• WHAT YOU ARE ASKED TO DO
An exact reproduction of the records is required, with all pictures omitted.
**** DATASET RECORDS ****
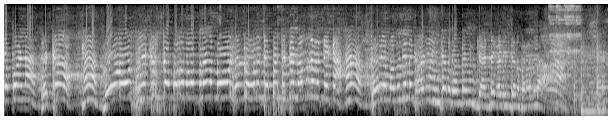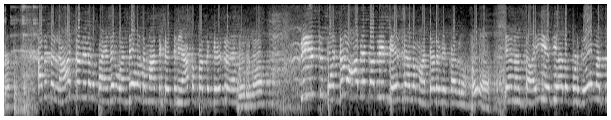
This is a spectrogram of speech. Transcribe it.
ಜಪ್ಪಣ್ಣ ಯಾಕ ಹಾ. ನೋಡು ಶ್ರೀಕೃಷ್ಣ ಪರಮಾತ್ಮ ನೂರು ಹೆಂಡ್ರು ಅವಳು ಕೆಪಾಸಿಟಿ ನಮ್ಗೆ ಹಾ. ಖರೆ ಮೊದಲಿನ ಗಾಡಿ ಇಂಜನ್ ಬಂದಂಗ ಗಾಡಿನ ಗಾಡಿ ಇಂಜನ್ ಬರಲ್ಲ. ಅದಕ್ಕ ಲಾಸ್ಟ್ ನಿನಗ ಫೈನಲ್ ಒಂದೇ ಒಂದು ಮಾತು ಕೇಳ್ತೀನಿ. ಯಾಕಪ್ಪ ಅಂತ ಕೇಳಿದ್ರೆ ನೋಡ್ರಲ್ಲ ಏನ ತಾಯಿ ಎದಿ ಹಾಲು ಮತ್ತ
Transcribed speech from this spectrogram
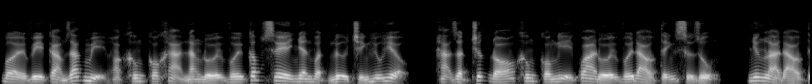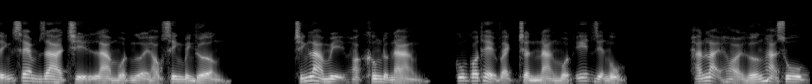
Bởi vì cảm giác mị hoặc không có khả năng đối với cấp C nhân vật nữ chính hữu hiệu, hạ giật trước đó không có nghĩ qua đối với đào tĩnh sử dụng, nhưng là đào tĩnh xem ra chỉ là một người học sinh bình thường. Chính là mị hoặc không được nàng, cũng có thể vạch trần nàng một ít diện mục. Hắn lại hỏi hướng hạ su,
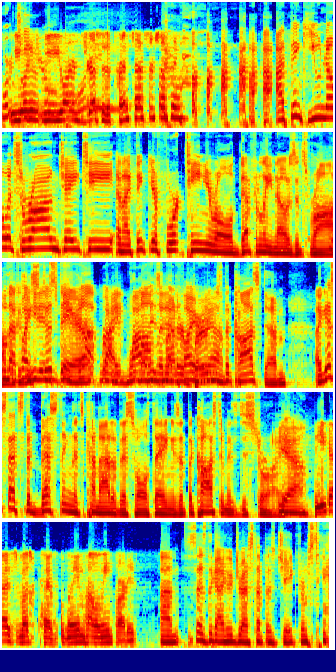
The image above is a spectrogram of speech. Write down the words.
You want to you want to dress as a princess or something? I, I think you know it's wrong, JT, and I think your 14 year old definitely knows it's wrong. Well, that's why he stood didn't speak there, up right, he- while his lit it on mother fire, burns yeah. the costume. I guess that's the best thing that's come out of this whole thing is that the costume is destroyed. Yeah. You guys must have lame Halloween parties. Um, Says the guy who dressed up as Jake from State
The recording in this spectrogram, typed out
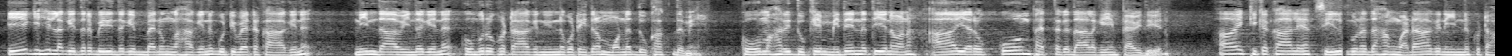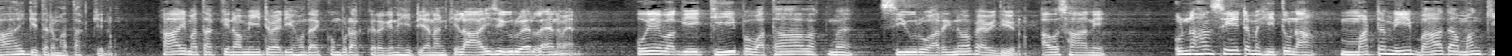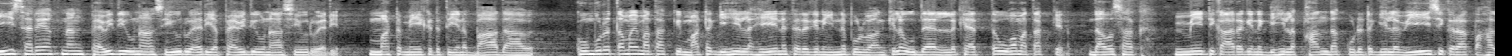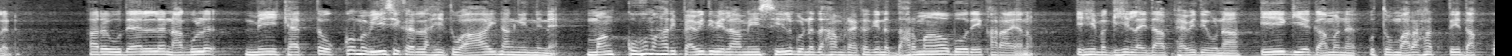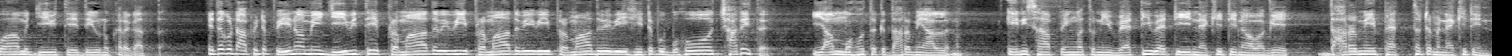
ඒ ගිහිල්ල ගෙදර බිරිඳගෙන් බැනුම් අහගෙන ගුටි වැටකාගෙන නින්දාවිඳගෙන කුඹුරු කොටාගෙන ඉන්නකොට ඉදරම් මොන්න දුකක්ද මේ. කෝමහරි දුකෙන් මිදන්න තියෙනවන ආයර ඔක්කෝම් පැත්තක දාලගින් පැවිදිවෙන. ආයි ටික කාලයක් සිල් ගුණ දහම් වඩාගෙන ඉන්නකොට ආයි ගෙතර මතක් කෙනවා. ආයි මතක් නො මීට වැඩි හොඳයි කුඹුරක් කරගෙන හිටියනම් කියලා ආයිසිගුරු ඇරල ඇනවැන්. ඔය වගේ කීප වතාවක්ම සිවුරු අරිනවා පැවිදිවෙන. අවසානයේ උන්වහන්සේටම හිතුනා මට මේ බාධමං කී සැරයක් නං පැවිදි වුණා සිවුරු ඇරිය පැවිදි වුණා සිවුරු ඇරිය. මට මේකට තියෙන බාධාව කුඹුර තමයි මතක්කේ මට ගිහිල්ල හේන කරගෙන ඉන්න පුළුවන් කියලා උදැල්ල ඇත්ත වුව මතක්කෙන. දවසක් මේටි කාරගෙන ගිහිල කන්දක් උඩට ගිහිල වීසි කරා පහලට. අර උදැල්ල නගුල මේ කැත්ත ඔක්කොම වීසි කරලා හිතු ආයිනං එන්නේ නෑ. මං කොහොම හරි පැවිදි වෙලා මේ සිල් ගුණ දහම් රැකගෙන ධර්මාවබෝධය කරායන. එහෙම ගිහිල්ල එදා පැවිදි වුණා ඒ ගිය ගමන උතු මරහත්තේ දක්වාම ජීවිතය දියුණු කරගත්තා. එතකොට අපිට පේනවා මේ ජීවිතයේ ප්‍රමාදවිවී ප්‍රමාදවිවී ප්‍රමාදවිවී හිටපු බොහෝ චරිත යම් මොහොතක ධර්මය අල්ලනු. එනිසා පෙන්වතුනි වැටි වැටී නැකිටිනව වගේ ධර්මය පැත්තටම නැකිටෙන්න.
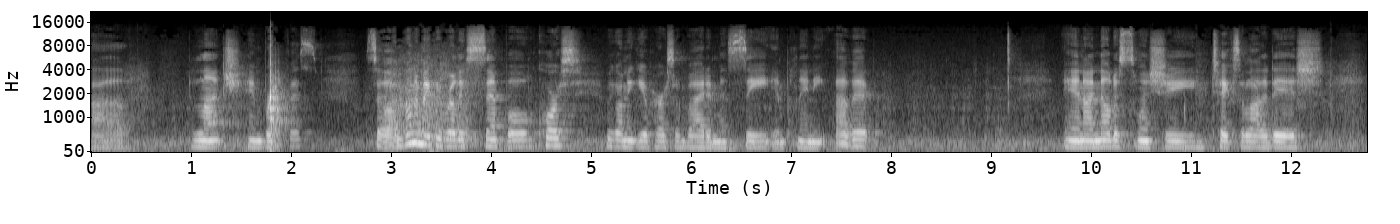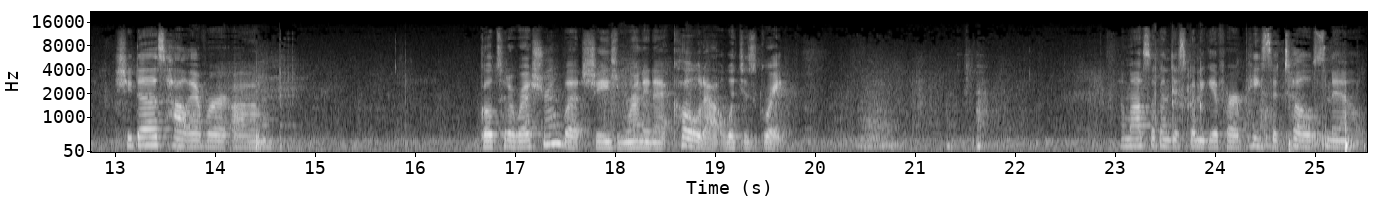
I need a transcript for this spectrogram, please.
uh, lunch and breakfast. So I'm going to make it really simple. Of course, we're going to give her some vitamin C and plenty of it. And I noticed when she takes a lot of this, she does, however, um, go to the restroom, but she's running that cold out, which is great. I'm also gonna, just going to give her a piece of toast. Now,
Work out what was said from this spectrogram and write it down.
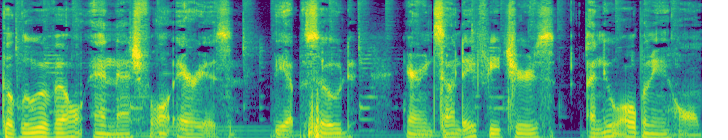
the Louisville and Nashville areas. The episode, airing Sunday, features a new Albany home,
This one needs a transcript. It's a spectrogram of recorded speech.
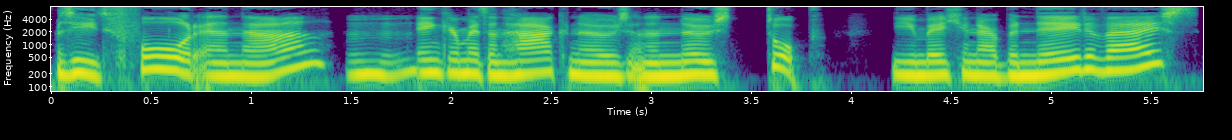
ziet voor en na. Eén keer met een haakneus en een neustop die een beetje naar beneden wijst.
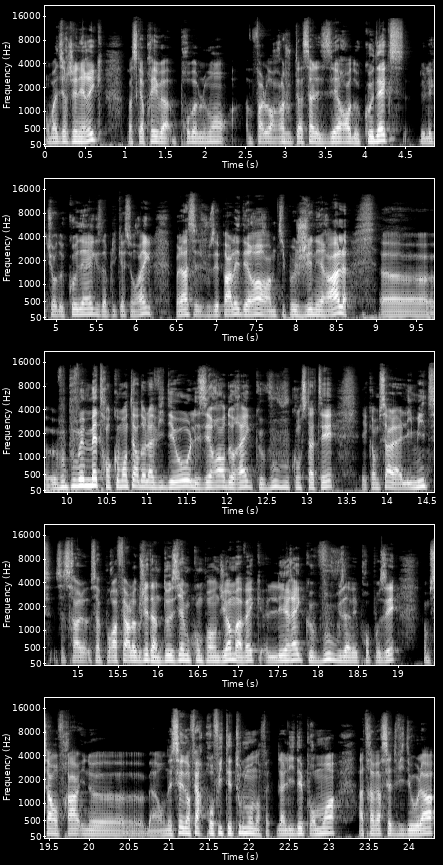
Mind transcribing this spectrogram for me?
on va dire génériques parce qu'après il va probablement falloir rajouter à ça les erreurs de codex, de lecture de codex, d'application de règles. Là, je vous ai parlé d'erreurs un petit peu générales. Euh, vous pouvez me mettre en commentaire de la vidéo les erreurs de règles que vous vous constatez. Et comme ça, à la limite, ça pourra faire l'objet d'un deuxième compendium avec les règles que vous, vous avez proposées. Comme ça, on fera une... Euh, bah, on essaie d'en faire profiter tout le monde, en fait. Là, l'idée pour moi, à travers cette vidéo-là,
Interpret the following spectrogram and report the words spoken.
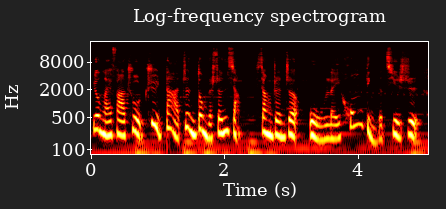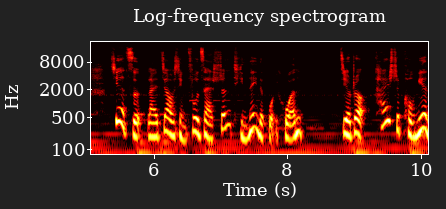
用来发出巨大震动的声响，象征着五雷轰顶的气势，借此来叫醒附在身体内的鬼魂。接着开始口念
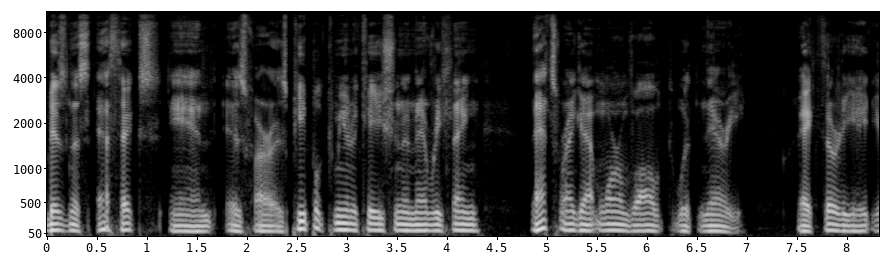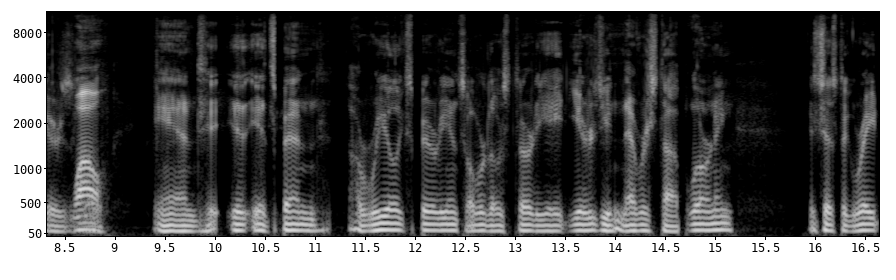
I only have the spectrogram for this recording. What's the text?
business ethics and as far as people communication and everything, that's where I got more involved with NARI back 38 years Wow. ago. And it, it's been a real experience over those 38 years. You never stop learning. It's just a great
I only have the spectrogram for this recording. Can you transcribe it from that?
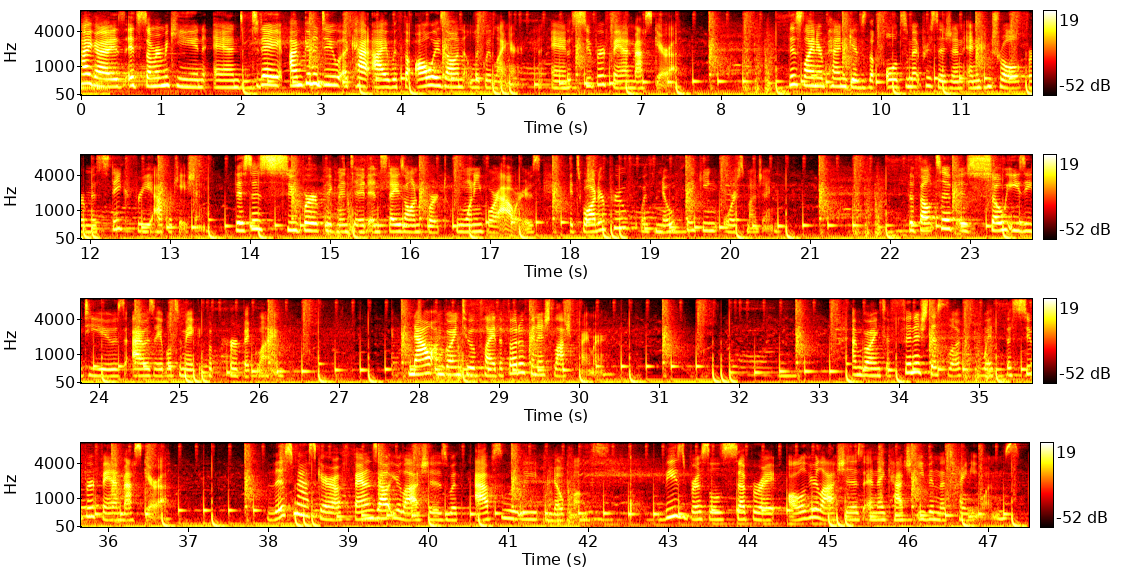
Hi guys, it's Summer McKeen and today I'm gonna do a cat eye with the Always On liquid liner and Super Fan mascara. This liner pen gives the ultimate precision and control for mistake-free application. This is super pigmented and stays on for 24 hours. It's waterproof with no flaking or smudging. The felt tip is so easy to use, I was able to make the perfect line. Now I'm going to apply the Photo Finish Lash Primer. I'm going to finish this look with the Super Fan Mascara. This mascara fans out your lashes with absolutely no clumps. These bristles separate all of your lashes and they catch even the tiny ones.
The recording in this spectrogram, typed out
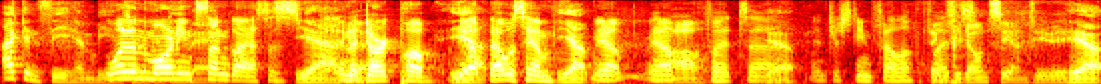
I can see him being one in the morning, D-bag. sunglasses. Yeah. in a dark pub. Yeah. Yep, that was him. Yep. yep, yep. Wow. But uh, Yeah. interesting fellow. Things but, you don't see on TV. Yeah,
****
• PROBLEM SOLUTION
This is a spectrogram of speech. Transcribe it.
ಜಪ್ಪಣ್ಣ ಯಾಕ ಹಾ. ನೋಡು ಶ್ರೀಕೃಷ್ಣ ಪರಮಾತ್ಮ ನೂರು ಹೆಂಡ್ರು ಅವಳು ಕೆಪಾಸಿಟಿ ನಮ್ಗೆ ಹಾ. ಖರೆ ಮೊದಲಿನ ಗಾಡಿ ಇಂಜನ್ ಬಂದಂಗ ಗಾಡಿನ ಗಾಡಿ ಇಂಜನ್ ಬರಲ್ಲ. ಅದಕ್ಕ ಲಾಸ್ಟ್ ನಿನಗ ಫೈನಲ್ ಒಂದೇ ಒಂದು ಮಾತು ಕೇಳ್ತೀನಿ. ಯಾಕಪ್ಪ ಅಂತ ಕೇಳಿದ್ರೆ ನೋಡ್ರಲ್ಲ ಏನ ತಾಯಿ ಎದಿ ಹಾಲು ಮತ್ತ
Transcribed speech from this spectrogram
Bởi vì cảm giác mị hoặc không có khả năng đối với cấp C nhân vật nữ chính hữu hiệu, hạ giật trước đó không có nghĩ qua đối với đào tĩnh sử dụng, nhưng là đào tĩnh xem ra chỉ là một người học sinh bình thường. Chính là mị hoặc không được nàng, cũng có thể vạch trần nàng một ít diện mục. Hắn lại hỏi hướng hạ su,
The image above is a spectrogram of speech. Write down the words.
You want to you want to dress as a princess or something? I, I think you know it's wrong, JT, and I think your 14 year old definitely knows it's wrong. Well, that's why he stood didn't speak there, up right, he- while his lit it on mother fire, burns yeah. the costume. I guess that's the best thing that's come out of this whole thing is that the costume is destroyed. Yeah. You guys must have lame Halloween parties. Um, Says the guy who dressed up as Jake from State
The recording in this spectrogram, typed out
ඒ ගිහිල්ල ගෙදර බිරිඳගෙන් බැනුම් අහගෙන ගුටි වැටකාගෙන නින්දාවිඳගෙන කුඹුරු කොටාගෙන ඉන්නකොට ඉදරම් මොන්න දුකක්ද මේ. කෝමහරි දුකෙන් මිදන්න තියෙනවන ආයර ඔක්කෝම් පැත්තක දාලගින් පැවිදිවෙන. ආයි ටික කාලයක් සිල් ගුණ දහම් වඩාගෙන ඉන්නකොට ආයි ගෙතර මතක් කෙනවා. ආයි මතක් නො මීට වැඩි හොඳයි කුඹුරක් කරගෙන හිටියනම් කියලා ආයිසිගුරු ඇරල ඇනවැන්. ඔය වගේ කීප වතාවක්ම සිවුරු අරිනවා පැවිදිවෙන. අවසානයේ උන්වහන්සේටම හිතුනා මට මේ බාධමං කී සැරයක් නං පැවිදි වුණා සිවුරු ඇරිය පැවිදි වුණා සිවුරු ඇරිය. මට මේකට තියෙන බාධාව කුඹුර තමයි මතක්කේ මට ගිහිල්ල හේන කරගෙන ඉන්න පුළුවන් කියලා උදැල්ල ඇත්ත වුව මතක්කෙන. දවසක් මේටි කාරගෙන ගිහිල කන්දක් උඩට ගිහිල වීසි කරා පහලට. අර උදැල්ල නගුල මේ කැත්ත ඔක්කොම වීසි කරලා හිතු ආයිනං එන්නේ නෑ. මං කොහොම හරි පැවිදි වෙලා මේ සිල් ගුණ දහම් රැකගෙන ධර්මාවබෝධය කරායන. එහෙම ගිහිල්ල එදා පැවිදි වුණා ඒ ගිය ගමන උතු මරහත්තේ දක්වාම ජීවිතය දියුණු කරගත්තා. එතකොට අපිට පේනවා මේ ජීවිතයේ ප්‍රමාදවිවී ප්‍රමාදවිවී ප්‍රමාදවිවී හිටපු බොහෝ චරිත යම් මොහොතක ධර්මය අල්ලනු. එනිසා පෙන්වතුනි වැටි වැටී නැකිටිනව වගේ ධර්මය පැත්තටම නැකිටෙන්න.
I need a transcript for this spectrogram, please.
uh, lunch and breakfast. So I'm going to make it really simple. Of course, we're going to give her some vitamin C and plenty of it. And I noticed when she takes a lot of this, she does, however, um, go to the restroom, but she's running that cold out, which is great. I'm also gonna, just going to give her a piece of toast. Now,
Work out what was said from this spectrogram and write it down.
the Louisville and Nashville areas. The episode, airing Sunday, features a new Albany home,
This one needs a transcript. It's a spectrogram of recorded speech.
ziet voor en na. Eén keer met een haakneus en een neustop die een beetje naar beneden wijst.
Mind transcribing this spectrogram for me?
on va dire génériques parce qu'après il va probablement falloir rajouter à ça les erreurs de codex, de lecture de codex, d'application de règles. Là, je vous ai parlé d'erreurs un petit peu générales. Euh, vous pouvez me mettre en commentaire de la vidéo les erreurs de règles que vous vous constatez. Et comme ça, à la limite, ça pourra faire l'objet d'un deuxième compendium avec les règles que vous, vous avez proposées. Comme ça, on fera une... Euh, bah, on essaie d'en faire profiter tout le monde, en fait. Là, l'idée pour moi, à travers cette vidéo-là,
Interpret the following spectrogram and report the words spoken.
用来发出巨大震动的声响，象征着五雷轰顶的气势，借此来叫醒附在身体内的鬼魂。接着开始口念
I only have the spectrogram for this recording. What's the text?
business ethics and as far as people communication and everything, that's where I got more involved with NARI back 38 years Wow. ago. And it, it's been a real experience over those 38 years. You never stop learning. It's just a great
I only have the spectrogram for this recording. Can you transcribe it from that?
Hi guys, it's Summer McKeen and today I'm gonna do a cat eye with the Always On liquid liner and Super Fan mascara. This liner pen gives the ultimate precision and control for mistake-free application. This is super pigmented and stays on for 24 hours. It's waterproof with no flaking or smudging. The felt tip is so easy to use, I was able to make the perfect line. Now I'm going to apply the Photo Finish Lash Primer. I'm going to finish this look with the Super Fan Mascara. This mascara fans out your lashes with absolutely no clumps. These bristles separate all of your lashes and they catch even the tiny ones.
The recording in this spectrogram, typed out
I can see him being one in the morning, D-bag. sunglasses. Yeah. in a dark pub. Yeah. Yep, that was him. Yep. yep, yep. Wow. But uh, Yeah. interesting fellow. Things but, you don't see on TV. Yeah,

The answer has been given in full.